The Radical Fringes of Interwar Europe, 1918-1936 HIST4227
- Academic Session: 2019-20
- School: School of Humanities
- Credits: 20
- Level: Level 4 (SCQF level 10)
- Typically Offered: Either Semester 1 or Semester 2
- Available to Visiting Students: Yes
Although remembered posthumously mainly as an interlude between the First and Second World Wars, inter-war Europe saw the birth of the core ideas that were to shape the modern world. This course looks at a number of key themes, including the rise of modern design via the Bauhaus movement, the first attempt at 'global government' (The League of Nations), the emergence of the modern world's first secular, modernising Muslim state (Kemalist Turkey), and the most radical political alternatives to free market liberal capitalism (Communism and Fascism) that emerged in Italy, Spain, the Soviet Union, Romania and Germany during this period.
Two one-hour sessions per week. This is one of the Honours options in History and may not run every year. The options that are running this session are available on MyCampus.
Requirements of Entry
Available to all students fulfilling requirements for Honours entry into History, and by arrangement to visiting students or students of other Honours programmes.
One two-hour examination in April/May of year taught (70%).
One 2,000 word essay (20%)
One 1500 word seminar written paper (3%) and 10 minute seminar oral presentation (3%)
Overall seminar contribution (4%)
Main Assessment In: April/May
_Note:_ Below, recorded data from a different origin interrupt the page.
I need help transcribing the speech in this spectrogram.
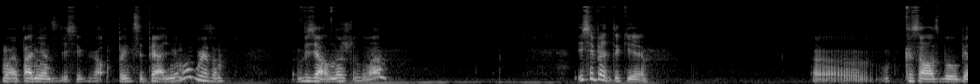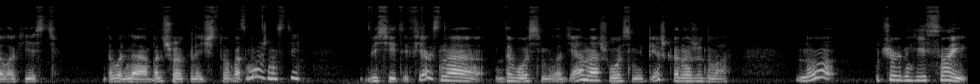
мой оппонент здесь играл принципиальным образом. Взял на g2. Здесь опять-таки, э, казалось бы, у белых есть довольно большое количество возможностей. Висит и ферзь на d8, и ладья на h8, и пешка на g2. Но у черных есть свои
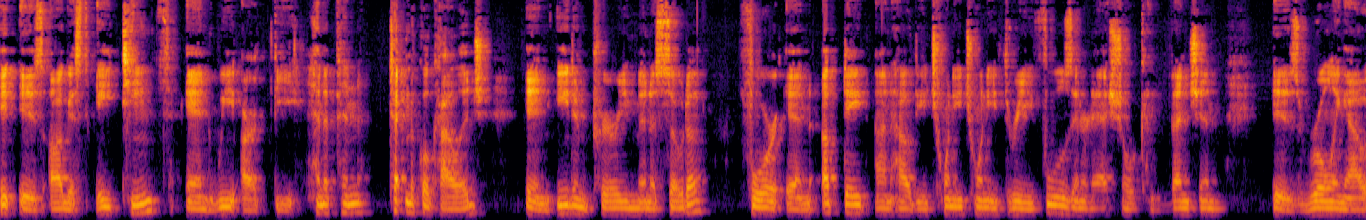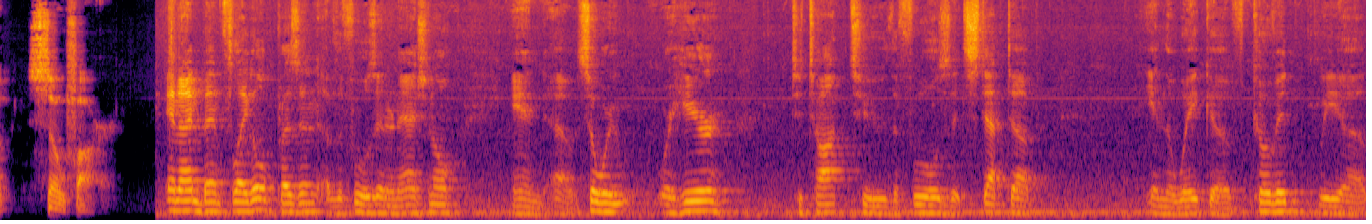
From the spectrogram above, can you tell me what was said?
It is August 18th, and we are at the Hennepin Technical College in Eden Prairie, Minnesota, for an update on how the 2023 Fools International Convention is rolling out so far. And I'm Ben Fleagle, president of the Fools International. And uh, so we're, we're here to talk to the fools that stepped up in the wake of COVID. We, uh,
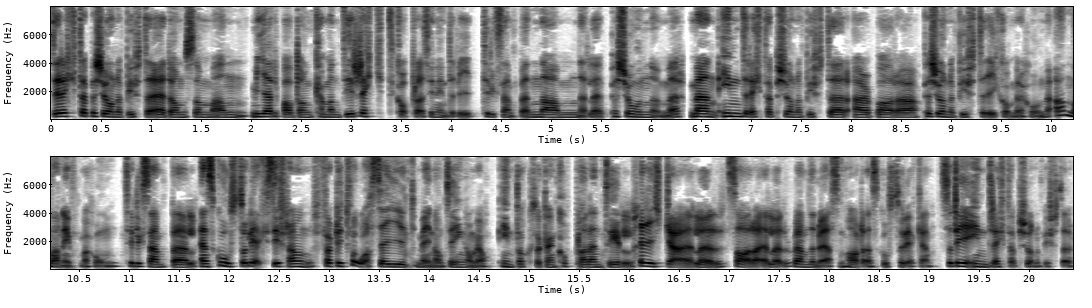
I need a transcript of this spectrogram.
Direkta personuppgifter är de som man med hjälp av dem kan man direkt koppla till en individ, till exempel namn eller personnummer. Men indirekta personuppgifter är bara personuppgifter i kombination med annan information. Till exempel en skostorlek, siffran 42 säger inte mig någonting om jag inte också kan koppla den till Erika eller Sara eller vem det nu är som har den skostorleken. Så det är indirekta personuppgifter.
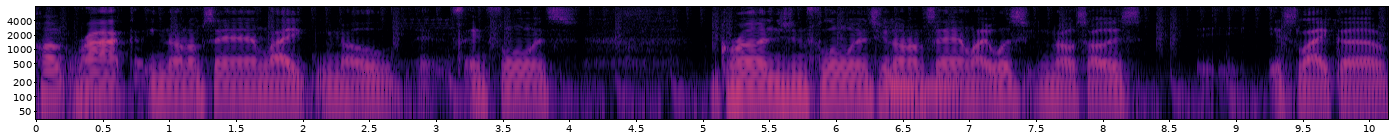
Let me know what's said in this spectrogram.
punk rock. You know what I'm saying? Like you know, influence, grunge influence. You know what I'm saying? Like what's you know? So it's it's like um,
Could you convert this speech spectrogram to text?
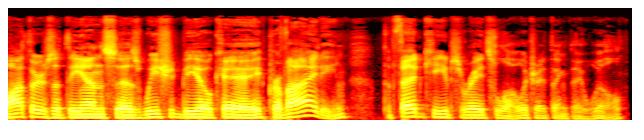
Authers at the end says we should be okay, providing the Fed keeps rates low, which I think they will,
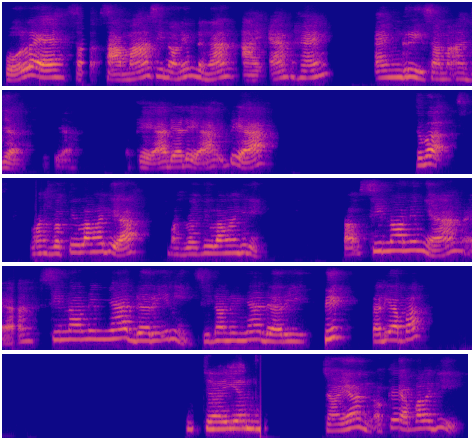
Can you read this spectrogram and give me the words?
Boleh, sa- sama sinonim dengan I am hang, angry sama aja. gitu ya. Oke, adik-adik ya, itu ya. Coba Mas Bakti ulang lagi ya. Mas Bakti ulang lagi nih. Sinonimnya ya, sinonimnya dari ini, sinonimnya dari big tadi apa? Giant. Giant. Oke, apa lagi?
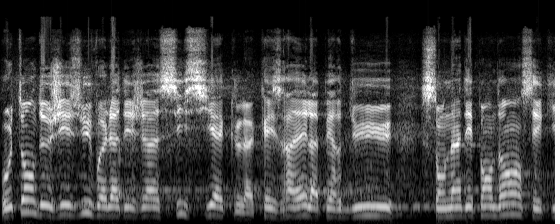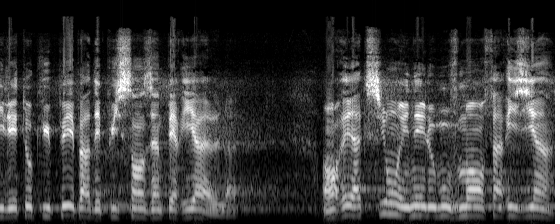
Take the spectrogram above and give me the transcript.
Au temps de Jésus, voilà déjà six siècles qu'Israël a perdu son indépendance et qu'il est occupé par des puissances impériales. En réaction est né le mouvement pharisien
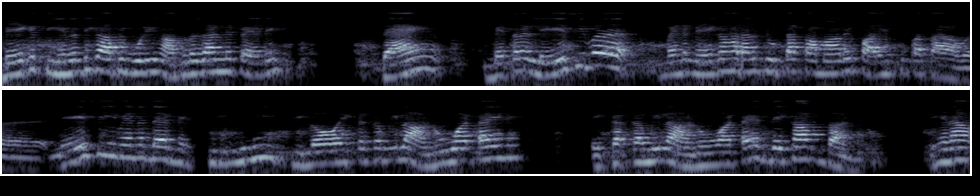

Are reassessment opportunities available for all summative assessments? Not applicable
Reassessments are normally available for all courses, except those which contribute to the Honours classification. For non Honours courses, students are offered reassessment in all or any of the components of assessment if the satisfactory (threshold) grade for the overall course is not achieved at the first attempt. This is normally grade D3 for undergraduate students and grade C3 for postgraduate students. Exceptionally it may not be possible to offer reassessment of some coursework items, in which case the mark achieved at the first attempt will be counted towards the final course grade. Any such exceptions for this course are described below.
This course will provide the opportunity to:
■ prepare students for independent and original analysis of a complex range of evidence, including source materials, thereby developing intellectual skills that will be of benefit in a wide range of careers.
Students' research capacity will be enriched by their introduction to diverse source materials and their oral and written communication skills enhanced in ways designed to address employers' expectations for highly literate and highly articulate graduates who are fully cognisant of a range of research tools.
■ show students how a professional historian works.
By supporting students in the production of their essay and seminar presentation, students will gain first hand experience of the scoping and shaping of research projects and the challenges faced by historians in the pursuit of advances in knowledge.
■ familiarise students, through source-criticism, with a wide-range of problems of interpretation arising from different usages of language, underlying meanings and intentions, differing standards of objectivity, and the variety of purpose and intent associated with historical evidence (written, visual or other).
The critical interpretation of key historiographical and theoretical debates relating to this subject will inform the close reading of sources. Provenance, perspective, context, intent and audience will be core considerations in students' interpretation of sources.
■ ensure, through student-led discussion, that the relative validity of alternative historical interpretations is fully recognised. The seminars aim to encourage student-led learning and the facilitation of rigorous and informed debate.
■ encourage students to develop imagination, skills and self-discipline required to master a similarly demanding brief in the future, whether in historical research or in any sphere or employment where these qualities are valuable.
Students will be encouraged to reflect on the range of generic research and communication skills they are developing over the course of this course in order to align their academic and professional aspirations and competencies and encourage reflective practice.
Intended Learning Outcomes of Course
By the end of this course students will be able to:
■ analyse and explain the linkages between philosophical ideas and politics in the period and region concerned.
■ demonstrate in written and oral work an understanding of key conceptual debates in the literature.
■ Incorporate such debates along with the capacity to demonstrate this by understanding in written work.
■ possess the capacity to freely articulate the relevance of the period and issues covered to later developments, i.e. to what extent economic instability in Germany undermined democracy, or how Kemal Ataturk's legacy continues to shape Turkey today.
Minimum Requirement for Award of Credits
Students must submit at least 75% by weight of the components (including examinations) of the course's summative assessment.